Following the rules and regulations of your parole may sometimes feel like a burden, but many prisoners dream of one day making parole. These guidelines exist in part to help you readjust to life outside prison and to improve yourself. The tips in this article will help parolees understand what to expect and how to navigate your parole.

General Parole Compliance

Comply With All Conditions of Your Parole

Carefully observe the General and Special Conditions of your Parole. If there are any conditions that you do not understand, ask your parole agent to explain them to you. Don’t try to test or beat the system; you will not come out on top. You must meet and follow these predetermined conditions to maintain your parole status.

Your parole will likely place you on a curfew. Make certain to comply with your curfews as repeated curfew violations reflect poorly on your record. Aside from substance abuse, curfew is the most common violation parole agents see.

Ankle Tether Tips

If you’re required to wear a GPS tether, keep in mind that MDOC Control will contact you intermittently regarding tether compliance. When this occurs, be courteous with the caller regardless of when they call. It’s entirely possible, if not likely, that you will receive these calls in the middle of the night.

Parolees with ankle monitors may feel self-conscious about the GPS tether. Although it is important to always remember that you are wearing a tether, it is not necessary to advertise this fact. If you feel the need, you can buy several pairs of high, loosely-knit socks, often called “slouch socks,” to cover your tether.

Tips for Sexual Misconduct Parolees

The law requires parolees with criminal sexual conduct charges to register on the public sex offender register. If this applies to you, register as soon as possible, preferably on the first day of the month during which you are required to register. If you have any major life changes, like obtaining a new job or moving, report the changes to the register in a timely fashion. It is crucial to adhere to all restrictions and requirements.

Parole Agent Relations

Always communicate readily, clearly, and most importantly, honestly with your parole agent. Develop a rapport with them based on your openness, honesty and compliance. Beyond helping you maintain your parole status, a positive agent relationship is helpful if you ever need to make a special request.

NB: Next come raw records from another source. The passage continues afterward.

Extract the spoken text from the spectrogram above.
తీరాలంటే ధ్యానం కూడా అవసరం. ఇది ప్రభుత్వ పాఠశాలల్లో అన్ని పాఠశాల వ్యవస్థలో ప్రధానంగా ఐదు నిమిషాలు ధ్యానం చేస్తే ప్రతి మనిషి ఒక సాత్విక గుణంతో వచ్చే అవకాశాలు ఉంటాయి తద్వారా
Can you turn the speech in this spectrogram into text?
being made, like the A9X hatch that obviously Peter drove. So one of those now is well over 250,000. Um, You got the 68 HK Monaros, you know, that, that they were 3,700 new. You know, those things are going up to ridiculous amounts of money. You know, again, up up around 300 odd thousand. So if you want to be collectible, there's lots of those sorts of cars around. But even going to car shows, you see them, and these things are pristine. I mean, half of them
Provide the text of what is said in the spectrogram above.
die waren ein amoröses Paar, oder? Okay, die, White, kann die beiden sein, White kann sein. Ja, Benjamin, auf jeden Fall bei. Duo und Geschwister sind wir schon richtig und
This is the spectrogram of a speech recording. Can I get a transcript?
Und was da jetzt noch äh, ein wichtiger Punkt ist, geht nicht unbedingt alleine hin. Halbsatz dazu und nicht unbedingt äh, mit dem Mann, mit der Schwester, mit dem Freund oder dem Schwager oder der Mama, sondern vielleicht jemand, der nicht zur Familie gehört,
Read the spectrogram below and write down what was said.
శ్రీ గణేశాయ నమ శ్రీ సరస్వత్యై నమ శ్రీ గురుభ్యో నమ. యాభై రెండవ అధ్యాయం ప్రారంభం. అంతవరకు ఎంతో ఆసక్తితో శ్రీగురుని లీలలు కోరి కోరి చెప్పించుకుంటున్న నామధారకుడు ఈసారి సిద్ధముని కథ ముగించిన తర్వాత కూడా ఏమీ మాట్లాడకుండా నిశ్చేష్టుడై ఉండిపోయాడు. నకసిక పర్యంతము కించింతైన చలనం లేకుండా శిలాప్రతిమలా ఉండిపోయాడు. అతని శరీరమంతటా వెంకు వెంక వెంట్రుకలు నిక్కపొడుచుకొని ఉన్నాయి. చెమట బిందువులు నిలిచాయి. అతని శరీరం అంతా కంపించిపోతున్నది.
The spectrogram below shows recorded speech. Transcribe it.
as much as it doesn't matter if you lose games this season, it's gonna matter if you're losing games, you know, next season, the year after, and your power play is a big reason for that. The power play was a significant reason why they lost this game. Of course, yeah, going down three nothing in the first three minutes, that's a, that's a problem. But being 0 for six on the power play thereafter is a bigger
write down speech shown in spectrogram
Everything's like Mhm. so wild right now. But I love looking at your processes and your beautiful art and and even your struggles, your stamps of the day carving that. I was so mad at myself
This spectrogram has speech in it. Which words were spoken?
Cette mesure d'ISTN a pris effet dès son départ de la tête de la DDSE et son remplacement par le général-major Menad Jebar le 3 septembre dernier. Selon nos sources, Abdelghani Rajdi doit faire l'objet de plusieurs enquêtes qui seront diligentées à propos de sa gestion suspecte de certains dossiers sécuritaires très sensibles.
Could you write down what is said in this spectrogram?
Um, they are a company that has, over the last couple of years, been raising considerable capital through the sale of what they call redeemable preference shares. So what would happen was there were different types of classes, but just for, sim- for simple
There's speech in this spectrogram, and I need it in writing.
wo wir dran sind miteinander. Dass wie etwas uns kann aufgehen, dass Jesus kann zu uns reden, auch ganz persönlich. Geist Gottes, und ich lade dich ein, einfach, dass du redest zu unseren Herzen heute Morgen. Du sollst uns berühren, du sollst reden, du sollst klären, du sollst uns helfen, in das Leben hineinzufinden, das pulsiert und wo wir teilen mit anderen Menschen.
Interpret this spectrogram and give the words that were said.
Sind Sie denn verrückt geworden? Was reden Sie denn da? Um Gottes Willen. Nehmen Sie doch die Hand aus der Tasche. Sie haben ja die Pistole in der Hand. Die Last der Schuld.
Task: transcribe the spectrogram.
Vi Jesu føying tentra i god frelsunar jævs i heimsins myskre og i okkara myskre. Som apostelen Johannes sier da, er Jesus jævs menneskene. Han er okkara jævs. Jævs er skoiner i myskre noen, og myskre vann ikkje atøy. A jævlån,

If you suffer a relapse or do something that could violate your parole, visit your parole agent in-person. Be upfront about your behavior and ask for help if you need it. Your parole officer is just as interested in your success as you are, and they can refer you to helpful resources if you need them.

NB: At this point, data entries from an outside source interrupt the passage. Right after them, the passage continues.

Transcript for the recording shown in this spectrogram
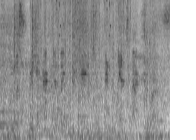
we must reactivate the gate and get back to Earth.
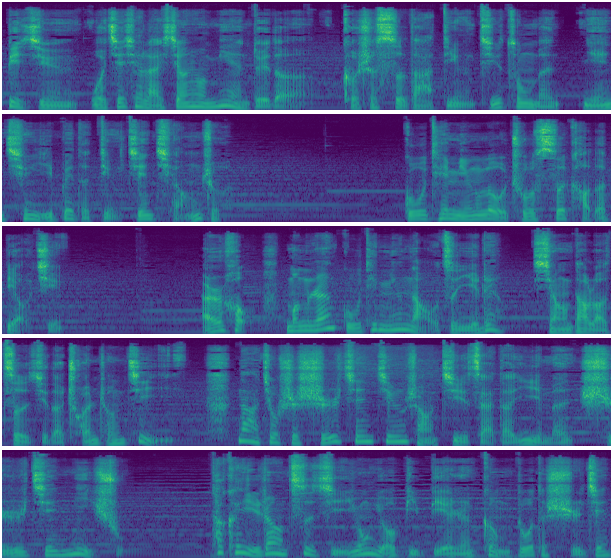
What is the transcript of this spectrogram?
毕竟，我接下来将要面对的可是四大顶级宗门年轻一辈的顶尖强者。古天明露出思考的表情。而后，猛然，古天明脑子一亮，想到了自己的传承技艺，那就是《时间经》上记载的一门时间秘术。它可以让自己拥有比别人更多的时间。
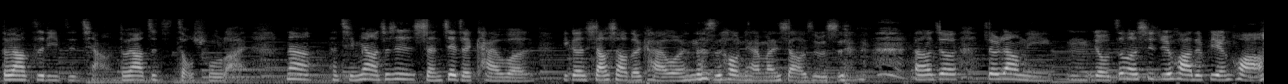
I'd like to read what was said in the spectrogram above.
都要自立自强，都要自己走出来。那很奇妙，就是神借着凯文一个小小的凯文，那时候你还蛮小，是不是？然后就就让你嗯有这么戏剧化的变化，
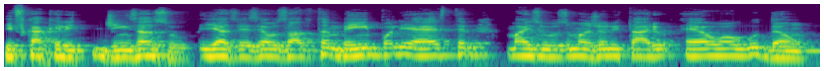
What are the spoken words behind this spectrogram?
e ficar aquele jeans azul. E às vezes é usado também em poliéster, mas o uso majoritário é o algodão.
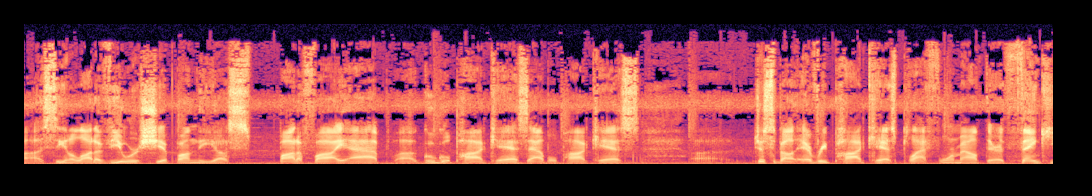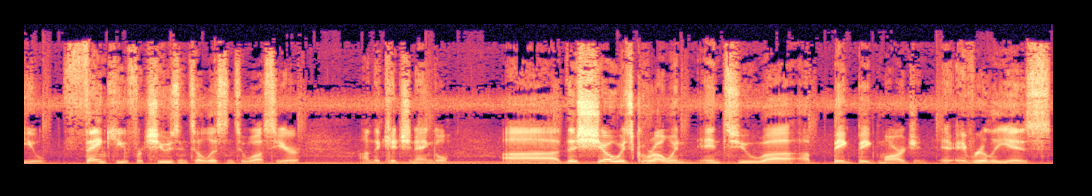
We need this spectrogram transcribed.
Uh, seeing a lot of viewership on the uh, Spotify app, uh, Google Podcasts, Apple Podcasts, uh, just about every podcast platform out there. Thank you. Thank you for choosing to listen to us here on the Kitchen Angle. Uh, this show is growing into uh, a big, big margin. It, it really is.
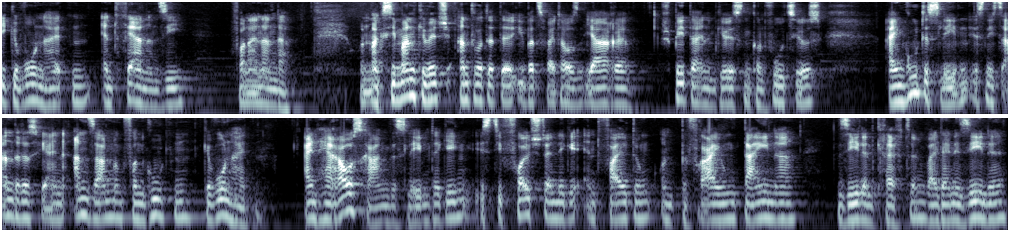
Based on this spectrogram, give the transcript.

Remember, always be honest and forthright with your parole officer. Honesty is definitely the best policy.

Readjusting to the World Outside

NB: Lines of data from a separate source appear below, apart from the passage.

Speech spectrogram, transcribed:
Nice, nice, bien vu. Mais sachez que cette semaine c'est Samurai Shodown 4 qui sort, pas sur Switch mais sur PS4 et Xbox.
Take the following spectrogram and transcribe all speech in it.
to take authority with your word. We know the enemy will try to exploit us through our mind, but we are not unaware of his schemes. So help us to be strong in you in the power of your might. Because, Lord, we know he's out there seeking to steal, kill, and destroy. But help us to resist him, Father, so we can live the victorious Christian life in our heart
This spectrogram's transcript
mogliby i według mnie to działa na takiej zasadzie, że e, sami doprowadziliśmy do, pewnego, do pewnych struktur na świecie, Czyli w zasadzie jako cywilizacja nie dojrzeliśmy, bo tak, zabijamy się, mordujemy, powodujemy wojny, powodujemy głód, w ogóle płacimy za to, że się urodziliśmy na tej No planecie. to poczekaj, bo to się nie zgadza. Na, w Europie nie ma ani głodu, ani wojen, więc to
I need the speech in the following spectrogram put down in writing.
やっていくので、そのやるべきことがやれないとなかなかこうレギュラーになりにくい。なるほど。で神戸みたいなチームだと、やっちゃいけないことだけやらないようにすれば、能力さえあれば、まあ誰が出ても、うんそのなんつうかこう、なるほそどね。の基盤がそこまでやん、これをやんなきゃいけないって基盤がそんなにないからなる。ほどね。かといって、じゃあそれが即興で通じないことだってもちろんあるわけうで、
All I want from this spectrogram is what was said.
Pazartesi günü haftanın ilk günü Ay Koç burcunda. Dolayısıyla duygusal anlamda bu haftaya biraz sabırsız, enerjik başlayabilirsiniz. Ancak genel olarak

Readjusting to life outside of prison takes time, but it’s entirely possible to find your place. As a rough guideline, think about it as one month of readjustment for every year of your incarceration. For example, if you were down for five years, expect that it’ll take around 5-6 months to get comfortable with living on the outside. This number is different for everyone, so if it takes more time to acclimate don’t feel discouraged. You’ll get there when you’re ready, but here are a few things that may help the process.

Create a Routine

Developing a daily routine and maintaining it can help make your life predictable and decrease some of your anxiety. If you have required classes or workshops, be sure to attend them and do the work. Not only are these designed to help you acclimate and improve yourself, but the class’ facilitator is part of your parole review team. Course participation and expressing interest in the class can help you win your instructor’s support.

Maintain Any Religious Practices

If you’re religious, continue to practice your religion and attend services regularly. Your religious community can provide you with help and encouragement. Share your life situation with your pastor or another religious leader and look to community members for support when you need it.

Strive to Stay Positive

In difficult moments, it may seem like the MDOC is all about punishment. Dwelling on this type of thinking is not helpful and will have a negative effect. Turn your focus on being a good citizen. Remember that the end goal is self-improvement and rehabilitation.

Being granted parole means you’ve already demonstrated your ability to conduct yourself well. You’ve shown improvement, initiative and independence. It’s a responsibility that you’ve earned, so strive to maintain dignity and self-control. Even if it sometimes feels like a burden, try to keep in mind that parole is a privilege and an amazing opportunity.

Once you’ve successfully completed your parole, celebrate responsibly with loved ones. Even when your parole is over, continue to exhibit the same prosocial traits and self-discipline that you did while on parole. You’ll build a successful life on the outside.